Reverse Osmosis Purification Systems
Reverse osmosis purification systems and carbon filtration are commonly used for water purification, this article will go over the advantages of each of these methods and why is distilled water better than other systems. Carbon filtration is one of the simplest water purification processes known to man. Basically, carbon filters remove contaminants by removing impurities through a process of a chemical reaction. Put another way, carbon filtration involves turning raw water into a gas by using a catalyst and then reformatting it back into the water again. There are numerous uses for carbon filters.
Distillation is simply the reverse of osmosis, which means it also removes impurities. Reverse osmosis on the other hand only deals with larger molecules that cannot be dissolved in the liquid. However, distillers remove smaller compounds by using a series of boiling cycles where the liquid is evaporated away to leave the pure water behind. While both methods are effective in removing some contaminants, carbon filtration offers a number of health benefits due to the minerals found in distilled water such as calcium and magnesium.
Water purification benefits aside, what other advantages can reverse osmosis purification systems offer? One obvious advantage is that it is the only method that effectively deals with particulates that are not solutes but larger molecules. This is because unlike solute molecules, which are too large to pass through a semipermeable membrane, particulates are too small to do so. This is why some reverse osmosis systems use a semi-permeable membrane as an extra layer of protection against larger particles. However, this extra layer of protection comes with a higher cost as compared to the process of carbon filtration.

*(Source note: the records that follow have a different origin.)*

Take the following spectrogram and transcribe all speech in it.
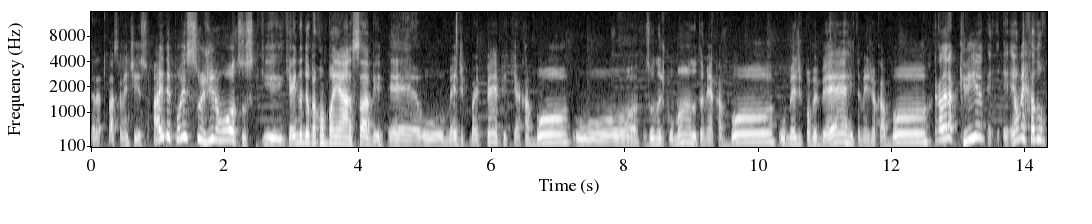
era basicamente isso. Aí depois surgiram outros que, que ainda deu pra acompanhar, sabe? É, o Magic by Pepe, que acabou, O Zona de Comando também acabou. O Magic Pop BR também já acabou. A galera cria. É é um mercado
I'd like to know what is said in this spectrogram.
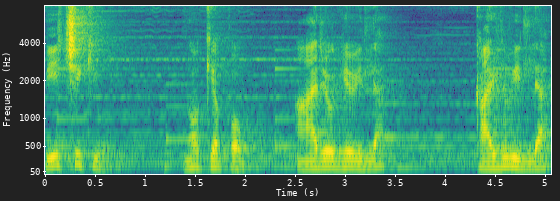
വീക്ഷിക്കുക. നോക്കിയപ്പോൾ ആരോഗ്യമില്ല കഴിവില്ല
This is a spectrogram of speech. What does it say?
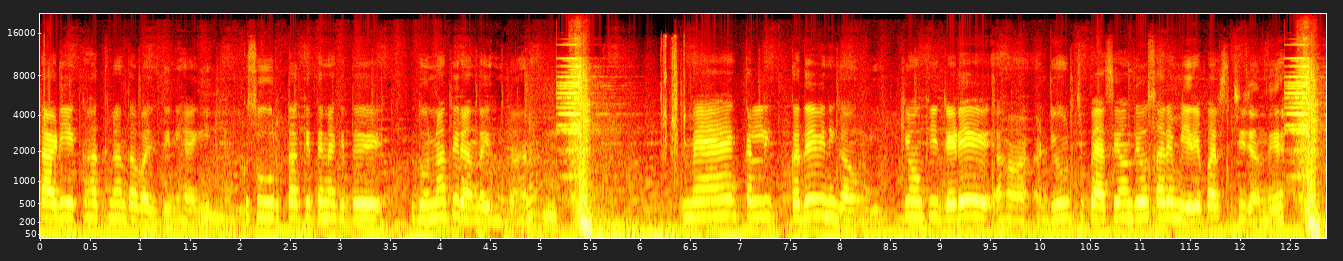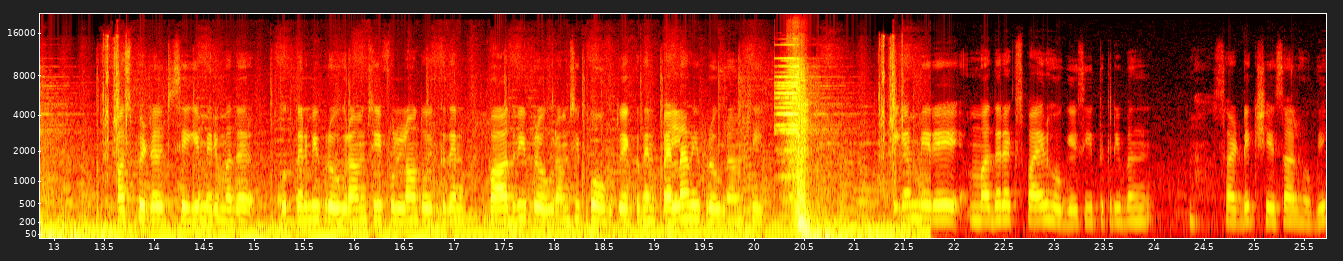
ਤਾੜੀ ਇੱਕ ਹੱਥ ਨਾਲ ਤਾਂ ਵੱਜਦੀ ਨਹੀਂ ਹੈਗੀ। ਕਸੂਰ ਤਾਂ ਕਿਤੇ ਨਾ ਕਿਤੇ ਦੋਨਾਂ ਧਿਰਾਂ ਦਾ ਹੀ ਹੁੰਦਾ ਹੈ। ਨਾ ਮੈਂ ਕੱਲੀ ਕਦੇ ਵੀ ਨਹੀਂ ਗਾਉਂਗੀ ਕਿਉਂਕਿ ਜਿਹੜੇ ਹਾਂ ਡਿਊਟ 'ਚ ਪੈਸੇ ਆਉਂਦੇ ਉਹ ਸਾਰੇ ਮੇਰੇ ਪਰਸ 'ਚ ਹੀ ਜਾਂਦੇ ਆ। ਹਸਪੀਟਲ 'ਚ ਸੀਗੇ ਮੇਰੇ ਮਦਰ ਉਦੋਂ ਵੀ ਪ੍ਰੋਗਰਾਮ ਸੀ ਫੁੱਲਾਂ ਤੋਂ ਇੱਕ ਦਿਨ ਬਾਅਦ ਵੀ ਪ੍ਰੋਗਰਾਮ ਸੀ ਭੋਗ ਤੋਂ ਇੱਕ ਦਿਨ ਪਹਿਲਾਂ ਵੀ ਪ੍ਰੋਗਰਾਮ ਸੀ। ਠੀਕ ਹੈ ਮੇਰੇ ਮਦਰ ਐਕਸਪਾਇਰ ਹੋ ਗਏ ਸੀ ਤਕਰੀਬਨ 6.5 ਸਾਲ ਹੋ ਗਏ।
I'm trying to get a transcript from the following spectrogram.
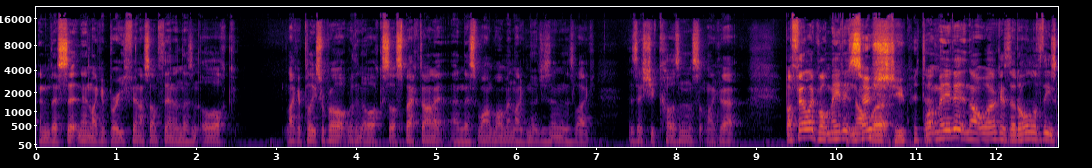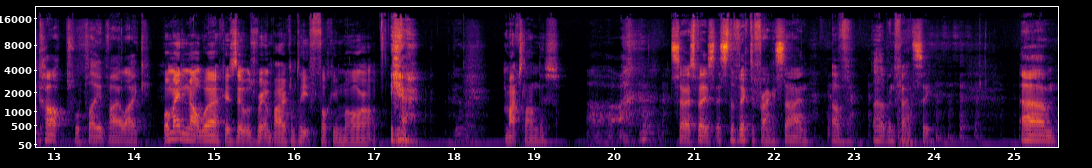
and they're sitting in like a briefing or something, and there's an orc, like a police report with an orc suspect on it, and this one woman like nudges him and is like, "Is this your cousin?" or something like that. But I feel like what made it It's not so work. stupid, What though. made it not work is that all of these cops were played by like, What made it not work is that it was written by a complete fucking moron. yeah. Max Landis. Uh, So it's based, it's the Victor Frankenstein of urban fantasy. Um,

Since the larger molecular size of solutes can block water flow through a semipermeable membrane, higher pressure is required to break the solutes down into simpler compounds. Thus, reverse osmosis does not allow for the very rapid removal of solutes. Also, because all solutes are removed, there is no longer any need to use a carbon filter. Carbon filters are better suited for removing larger particulates than are the semi-permeable membranes, as the former traps larger particles without the need to pass through a semipermeable membrane. As a result, water purification through reverse osmosis does not guarantee the removal of all hazardous substances from the liquid, as some solutes are capable of passing through a semipermeable membrane.
The disadvantage of using a reverse osmosis system for drinking water is that the quality of the end product is not guaranteed to be pure. Even though the purified water passes through a porous membrane, microorganisms may still be present within the liquid. As well, as more research is conducted on the effects of drinking distilled water, the controversy over whether or not it causes harm to the body continues.
Some people argue that because microorganisms exist in both distilled water and purified water, it is not necessary to remove them through distillation. In addition, other methods exist for the removal of toxins and contaminants filtration, such as carbon absorption, sub-micron filtration, ion exchange, and other types of absorption. Reverse osmosis is an effective method of removing contaminants, but its efficiency as a means for drinking water purification is still being debated. In addition, a reverse osmosis system does not provide the efficiency or the ability to remove toxins and contaminants found in tap water. For this reason, it is not a replacement for carbon filtration and other water purification systems for home drinking water. Contact us today for quotes and reverse osmosis purification systems installation.